Welcome to Uruguay, officially the Oriental Republic of Uruguay! This is the only country in the Western Hemisphere besides Canada that lies entirely outside the tropics. It also has the highest percentage of atheists and non-religious people in Latin America. Over 90% of its population is of European origin.
Ministry VisionBy faith, SIM sees:
Current SIM MinistryUruguay is the most secularized nation in Latin America with the highest percentage of atheists and agnostics. Amid the prevailing secularism and related apathy toward organized religion, there is a growing spiritual openness that offers increasing opportunities to share Christ.
SIM has been ministering to the whole spectrum of society and especially to the growing population of Uruguayans who struggle to meet basic daily needs. Two SIM-related community radio stations went on the air in 2006. A Ministry & Training Center is under construction to provide a vital resource in training leaders from a broad spectrum of Uruguayan churches. The goal is to promote excellence in children’s and youth ministry, missions, and pastoral care in order to build up the local church and encourage cooperation and unity. SIM has been a strong model for servanthood to the existing churches.
Eastern Montevideo is the fastest growing area of the country, and only a few of the people have had the Gospel presented to them in a clear way. SIM missionaries focus on helping existing churches through children’s work, Bible studies, Marriage Encounters, providing programs and equipment for local Christian radio stations, promoting the sending of Latin missionaries, and providing tools for evangelism and discipleship.
The number of evangelical churches has grown from 1,000 in 1995 to an expected 3,000 in 2008. Most of these are small with only about 30 members.
Unreached People GroupsEastern Montevideo is the fastest growing area of the country and only a small proportion of the middle and upper classes have had the gospel presented to them in a clear way. The middle class neighborhoods in eastern Montevideo hold the greatest concentration of unreached people in Latin America.

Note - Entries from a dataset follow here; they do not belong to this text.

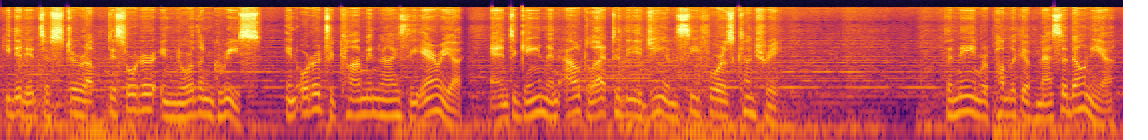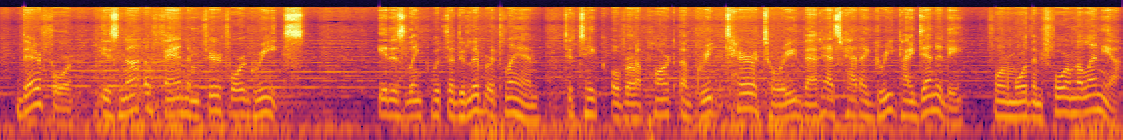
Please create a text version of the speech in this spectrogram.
he did it to stir up disorder in northern Greece, in order to communize the area, and to gain an outlet to the Aegean Sea for his country. The name Republic of Macedonia, therefore, is not a phantom fear for Greeks. It is linked with a deliberate plan, to take over a part of Greek territory that has had a Greek identity, for more than four millennia.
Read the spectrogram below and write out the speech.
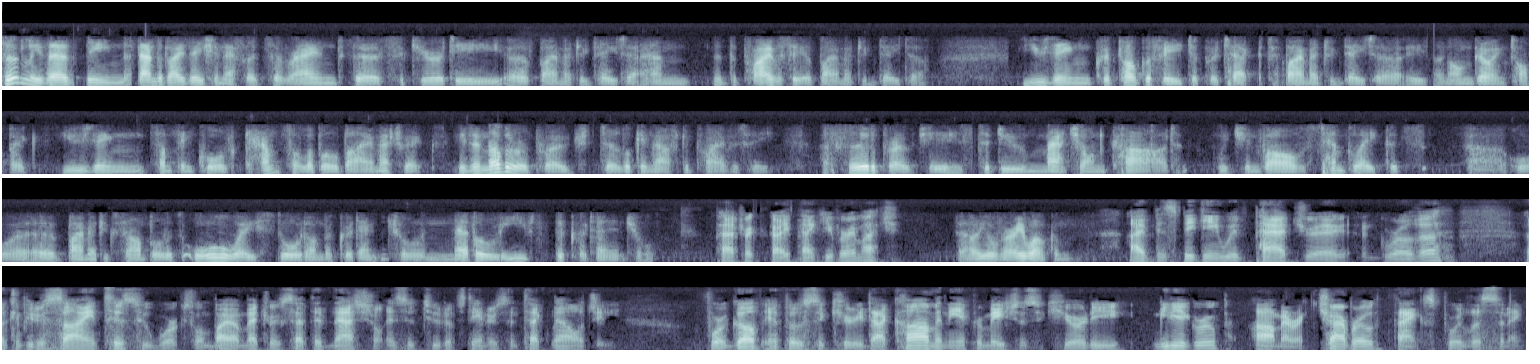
Certainly, there's been standardization efforts around the security of biometric data and the privacy of biometric data. Using cryptography to protect biometric data is an ongoing topic. Using something called cancelable biometrics is another approach to looking after privacy. A third approach is to do match on card, which involves template that's uh, or a biometric sample that's always stored on the credential and never leaves the credential. Patrick, I thank you very much. Oh, you're very welcome. I've been speaking with Patrick Grother, a computer scientist who works on biometrics at the National Institute of Standards and Technology. For govinfosecurity.com and the Information Security Media Group, I'm Eric Chabrow. Thanks for listening.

History of ChristianityFranciscan and Jesuit missionaries arrived in 1616 and began to set up communal villages among the Indians. Following the expulsion of the Jesuits in 1767, these villages were destroyed.
In contrast with its earlier emphasis on evangelism, the Catholic Church in recent years has prioritized ministries to the urban poor. The Church’s progress in Uruguay has been hampered by the attitude of the local inhabitants, who are primarily of Spanish, French or Italian background. Many demonstrate an anti-clericalism and an opposition to state-related Catholicism, a legacy which their forefathers may have brought from Europe.
Protestant work began in 1838 when North American Methodists entered the country. But ongoing civil strife caused the mission to close until 1878. In 1856, Italian Waldensians arrived, followed by German Lutherans, the Salvation Army, and Seventh-Day Adventists. In 1911 Southern Baptists entered Montevideo from Argentina. Progress for Protestant missions is slow, but recently seven Pentecostal groups have made a significant impact in the country. The Assemblies of God and the Church of God (Cleveland) have seen the greatest growth.
According to Operation World, a new interest in the transcendent has begun to replace the secularism and humanism which characterized Uruguayan society in the twentieth century. Many have sought to fulfill this longing through false religious systems. The largest non-Catholic religious bodies are the Jehovah's Witnesses and New Apostolic Church. Brazilian Spiritists, long banned, are now becoming influential. More occult centers (1,200) are registered than Protestant churches. The agnostic middle-class and intelligentsia are latching onto "new age" thinking. On the other hand, some evangelical groups have been able to take the advantage of the search for spiritual fulfillment, and have found "unprecedented spiritual openness."